According to him, 831 million dollars, or 98% of the total sum, had been paid, and 19 million dollars, or the remaining 2%, were still outstanding.

“Nigeria’s frozen money, which peaked in June 2023 at 850 million dollars, had a major impact on the nation’s airline industry and economy.

“The high volume of blocked funds caused some airlines to reduce their operations and one carrier to temporarily cease operations to Nigeria, which severely impacted the country’s aviation industry. Carriers faced difficulties repatriating revenues in U.S. dollars.

“However, 98% of these funds had been paid off as of April 2024. The Central Bank of Nigeria is now verifying outstanding forward claims submitted by the commercial banks, which is responsible for the remaining 19 million dollars.

“We applaud the CBN and the newly elected Nigerian administration for their efforts to address this problem.

Walsh stated, “Reliable air connectivity will benefit individual Nigerians as well as the economy, for which access to revenues is critical.”

Therefore, the head of IATA pleaded with the government to continue giving aviation priority and to pay the remaining 19 million dollars.

Walsh said that the amount of airline cash that countries were prevented from being repatriated had decreased by 28%.

He stated that as of the end of April, there were almost 1.8 billion dollars in total frozen money, which is a decrease of 708 million dollars (or 28% ) since December 2023.

“It’s a good sign that less money is being denied. However, the remaining 1.8 billion dollars are substantial and require immediate attention. Bilateral agreements ensure the effective repatriation of airline income.

More crucially, being able to offer economically vital connection is a must for airlines, which run on very tight margins.

“Without access to properly earned revenues, no business can function over the long term,” Walsh stated.

The primary cause of the decrease, he continued, was a substantial release of money that had been stopped in Nigeria.

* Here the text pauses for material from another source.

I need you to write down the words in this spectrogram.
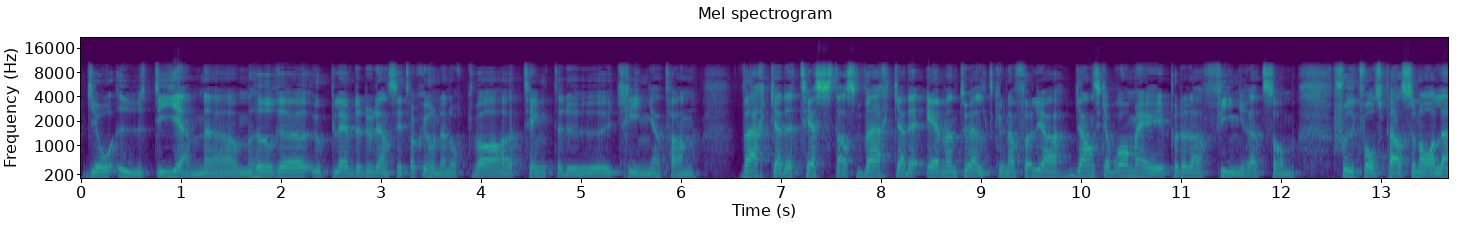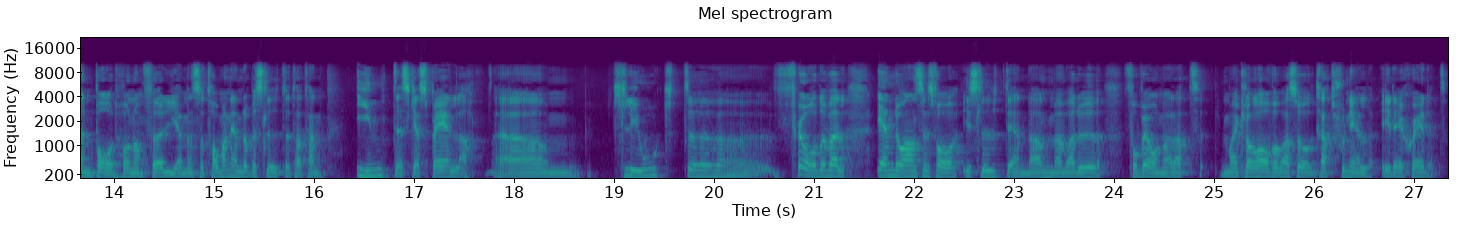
gå ut igen. Hur upplevde du den situationen och vad tänkte du kring att han verkade testas, verkade eventuellt kunna följa ganska bra med på det där fingret som sjukvårdspersonalen bad honom följa, men så tar man ändå beslutet att han inte ska spela. Um, klokt uh, får det väl ändå anses vara i slutändan, men var du förvånad att man klarar av att vara så rationell i det skedet?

According to Walsh, Egypt also gave the go-ahead for the substantial amount of frozen monies to be cleared.

However, he noted that in both instances, the depreciation of the Nigerian Naira and the Egyptian Pound had a negative impact on airlines.

Eight nations in particular were responsible for 87% of the 1.6 billion dollars in blocked funds overall.

The nations are as follows: XAF Zone: 151 million dollars for 50 months; Algeria: 286 million dollars for 37 months; Bangladesh: 320 million dollars for 40 months; Pakistan: 411 million dollars for 40 months.

Zimbabwe received 69 million dollars for 84 months; Eritrea received 75 million dollars for 116 months; Ethiopia received 149 million dollars for 58 months; and Lebanon received 129 million dollars for 52 months.

Nevertheless, in compliance with international agreements and treaty responsibilities, IATA asked governments to eliminate any obstacles that prevent airlines from repatriating their earnings from ticket sales and other operations.